Begin today, through a more discerning perspective, to remove or eliminate at least one such source until your head is fully above water.

To Profit from Good Advice

“To profit from good advice requires more wisdom than to give it.”

—John Churton Collins, Literary Critic

Image from tanveernasser.com

Image from tanveernasser.com

I put significant focus on an individual’s self-awareness when I begin a new coaching engagement. To do this, I introduce an “inner voice” exercise, in which the person pays close attention to:

  • What their inner voice is saying,
  • Determining if this voice is supportive or critical,
  • Determining how open and receptive they are to the thoughts of others.

Most people discover that when they look for the value and contribution in what others say, they reap greater rewards and boost their relationships.


How and in what ways can you shift your own “inner voice” to receive more good advice and wisdom from others?

Build a Bridge

“Cry a river, build a bridge, get over it.”

—Author Unknown

Image from landscapesofunderstanding.com

Image from landscapesofunderstanding.com

For most people I work with as a coach, life is difficult, challenging, and often upsetting from time to time. Some are so stuck or stopped that they can hardly see any path forward.

During these times, feelings run high and the “emotional tension” they experience as part of their current reality must be acknowledged fully so they can cry the rivers that are appropriate. Only then can they collect themselves to realize that life goes on. Building bridges to the future is now the job at hand, to realize their resolve and get on the other side of life’s barriers and obstacles.

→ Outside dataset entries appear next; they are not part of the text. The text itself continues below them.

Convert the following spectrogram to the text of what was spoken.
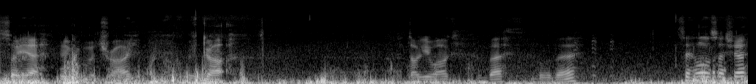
so yeah, to give them a try. We've got Doggy Wag and Beth over there. Say hello, Sasha.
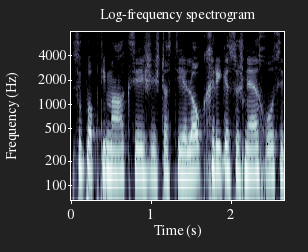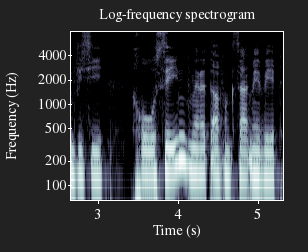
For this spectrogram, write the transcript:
suboptimal war, ist, dass die Lockerungen so schnell gekommen sind, wie sie gekommen sind. Wir haben davon gesagt, man wird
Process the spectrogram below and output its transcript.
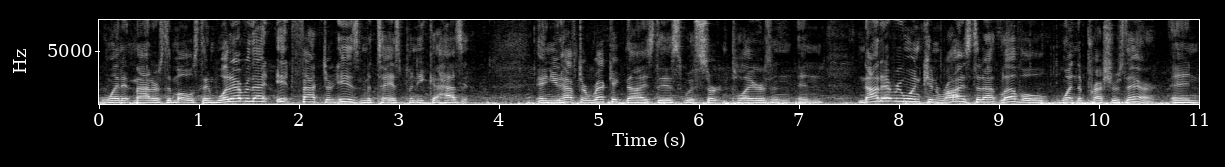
when it matters the most. And whatever that it factor is, Mateusz Ponitka has it. And you have to recognize this with certain players, and, and not everyone can rise to that level when the pressure's there. And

How can you fully acknowledge and experience all the emotions associated with some of your most significant challenges? How can you use that wisdom to garner the strength and capacities to build bridges and get over situations on your life journey?

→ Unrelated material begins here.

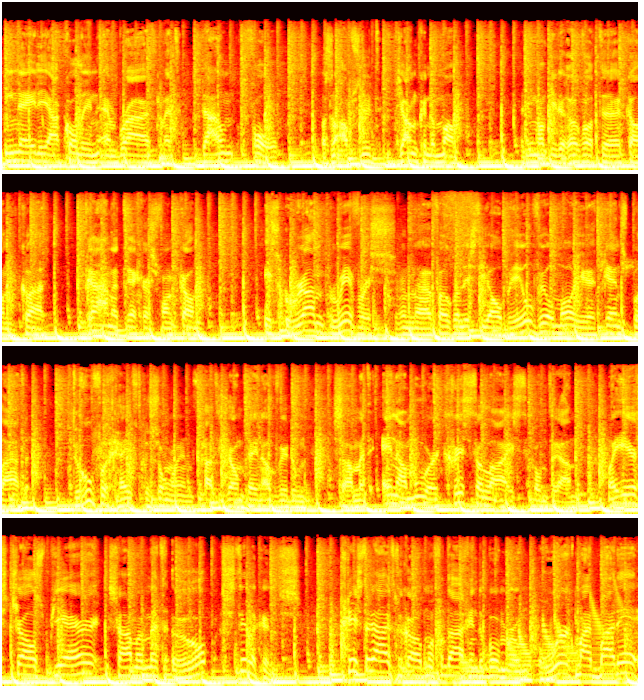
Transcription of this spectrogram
Inelia, Colin en Brian met Downfall. Was een absoluut jankende man. En iemand die er ook wat eh, kan qua tranentrekkers van kan... is Run Rivers. Een eh, vocalist die al op heel veel mooie trendsplaten droevig heeft gezongen. En dat gaat hij zo meteen ook weer doen. Samen met Enna Moore, Crystallized komt eraan. Maar eerst Charles Pierre samen met Rob Stillekens. Gisteren uitgekomen, vandaag in de Boomroom. Work My Body.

“I remind myself every morning…”

“I remind myself every morning: Nothing I say this day will teach me anything. So if I’m going to learn, I must do it by listening.”

—Larry King, American television and radio host

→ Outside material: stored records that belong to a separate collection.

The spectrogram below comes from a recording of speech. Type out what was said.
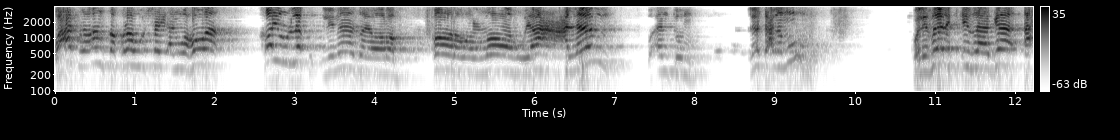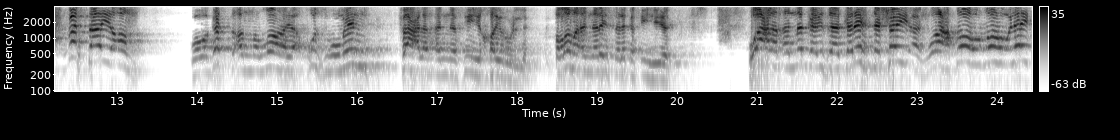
وعسى أن تكرهوا شيئا وهو خير لكم. لماذا يا رب؟ قال والله يعلم وأنتم لا تعلمون. ولذلك إذا جاء أحببت أي أمر ووجدت أن الله يأخذه منه فاعلم أن فيه خير لك. طالما أن ليس لك فيه يد. واعلم أنك إذا كرهت شيئا وأعطاه الله إليك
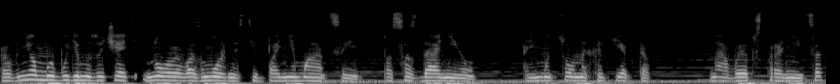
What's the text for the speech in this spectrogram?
В нем мы будем изучать новые возможности по анимации, по созданию анимационных эффектов на веб-страницах.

Image from Flickr by Ky Olsen

Image from Flickr by Ky Olsen

Have you ever considered why we have two ears and only one mouth? Why not one of each? Perhaps some higher power—not just Larry King—knew that listening is twice as valuable as speaking.


Practice using open-ended questions, including the all-powerful “What Else?” This follow-up & layering technique will help you speak less and learn more, at home and in your workplace.


“Patience is the Companion of Wisdom.”

“Patience is the Companion of Wisdom.”

—St. Augustine, early Christian Theologian

Photo from Flickr by Thomas Mues

Photo from Flickr by Thomas Mues

When was the last time you watched a great leader give an inspiring speech? If you are like me, you occasionally enjoy a provocative TED Talk. The TED tagline is “Ideas Worth Spreading.”

Over the years, I’ve seen that the best leaders and presenters talk a bit more slowly than most. They measure their words carefully, to achieve the impact they desire. As I listen to them, I find myself slowing down, and leaning in to hear every morsel of wisdom they present.


Where would greater patience, and slowing down your busy life help you contribute and capture the wisdom of the moment?

“Tradition is a guide and not a jailer.”

“Tradition is a guide and not a jailer.”
-W. Somerset Maughman, British playwright, novelist and short story writer

Photo from Flickr by Nikki Collett

Photo from Flickr by Natural Turn

If you, as a loyal reader of The Quotable Coach series ever visited my website or received an email from me, you will have noted a quote by Tuli Kupferberg: “When patterns are broken new worlds will emerge.”

A critical aspect of why the coaching process supports people in achieving new and better results is your willingness to break the patterns of behavior that have brought you to this point in your professional and personal life.

Included in these patterns are habits, rituals, and traditions that may limit your capacity to move forward toward a highly desired goal or objective.


Examine if, or to what extent, your current personal or professional traditions may be imprisoning and limiting your freedom to pursue your fullest potential.